Despite ongoing concerns regarding inflation and supply shortages, global equity markets offered positive returns in October. The FTSE 100 index, which tracks the largest companies in the UK, reached its highest level since before the pandemic, while the S&P 500 index in the US reached a new all-time high. Oil prices continued to rise, with the price of a Brent crude oil futures contract surpassing $80 per barrel for the first time since 2018.
Chancellor Rishi Sunak delivered his Autumn Budget to the House of Commons. Among the key announcements were a rise in the National Living Wage to £9.50 per hour and an 8% cut to the Universal Credit taper rate. As usual the Budget was accompanied by the latest economic forecasts from the Office for Budget Responsibility (OBR). The UK’s GDP growth estimate for 2021 was revised upwards from 4% to 6.5%, with a further 6% growth expected in 2022 before dropping back to 2.1% in 2023. Inflation meanwhile is expected to average at 4% over the next year, well above the Bank of England’s targeted rate of 2%.
Full round-up of October’s performance
Here is the full round-up of October market performance. In the UK, the FTSE 100 index rose 2.21%, while medium and smaller companies, measured by the FTSE 250 ex IT index and the FTSE Small Cap ex IT index declined 0.24% and 1.18% respectively. In the US, the S&P 500 USD index surged 7.01% while in Europe the Eurostoxx 50 EUR index gained 5.18%. Japanese stocks measured by the Topix JPY index slipped 1.42%.
Emerging markets had a mostly positive month, with the MSCI Emerging Markets index rising 0.91% in local currencies. Chinese equities measured by the MSCI China local index jumped 2.99% while Latin American equities, measured by the MSCI Latin America local currency index, slumped 3.34%. Indian stocks rose 0.30% according to the Nifty 50 INR index.
In the fixed income market, UK government bonds, measured by the FTSE Gilts All Stocks index, were up 2.15%, while long dated (over 15 years to maturity) gilts climbed 5.51%. Sterling denominated corporate bonds, measured by the Markit iBoxx Sterling Corporates index, gained 0.45%. In the high yield market, the Bank of America Merrill Lynch Sterling High Yield index declined 0.91%.
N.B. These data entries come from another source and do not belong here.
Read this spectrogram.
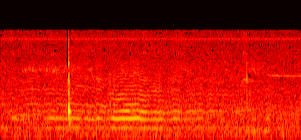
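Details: Solitary miner bee, resembling a honey bee, seeking its burrow entrance on a muddy bank, wary after soil and vegetation were disturbed; a steady, low, harmonic-rich buzz hums through, with one sharp click and faint high bird notes.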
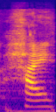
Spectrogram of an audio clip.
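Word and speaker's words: hej: hi in Danish yeah we have hi which is h e j whoa see I didn't know that Nikki did you know that basically it's basically pronounced in the same way as hi whoa all right what's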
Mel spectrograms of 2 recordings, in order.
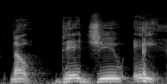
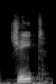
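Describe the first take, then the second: First: "did you eat" slow and louder, every word separate; slow, emphatic "did you eat" for someone not understanding; spelled-out translation. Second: "Jeet?" as one quick syllable, did you eat squashed together; "Jeet?" slurred short for did you eat; run-together Southern slur. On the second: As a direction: ask "Jeet?" in a single rising Southern syllable. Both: Acted. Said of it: "you need to translate".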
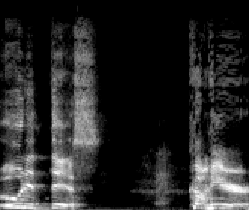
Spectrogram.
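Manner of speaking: shrill, very high screaming outburst. Game master voices the king to the players' characters, screaming out. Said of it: "And he screams out".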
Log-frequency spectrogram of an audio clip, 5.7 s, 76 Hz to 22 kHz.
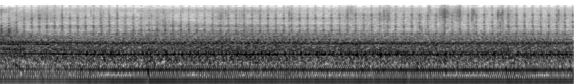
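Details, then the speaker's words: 2000 Mitsubishi Lancer, 1.8 4G93 GDI petrol, 150,000+ km, cold idle before Suprotec additive: fast, light ticking riding over the steady hum; owner says it knocks both cold and hot; hydraulic lifter tick at cold idle. "вы убедитесь что он стучит как на холодную так и на горячую стучит"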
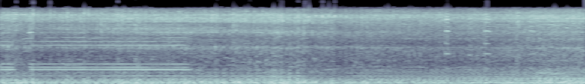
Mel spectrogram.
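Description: Small engine of a riding garden tractor running steadily as it pulls a barrel-train ride of children. A held pitched tone sounds for about a second and a half near the start.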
There were positive returns in the commodities market. The S&P GSCI USD index, which consists of a basket of commodities including oil, metals and agricultural items, gathered 5.80%. This was led by the rise in oil price, as crude oil futures rose 11.38% during the month. In the agricultural markets, corn and wheat futures picked up 5.87% and 6.51% in USD respectively, and in the precious metals markets, the S&P GSCI Gold and Silver indices amassed 1.53% and 8.63% in USD respectively.
In the currency markets, it was a stronger month for the pound as it appreciated 1.54% against the US dollar, 1.73% versus the euro and 4.03% against the yen.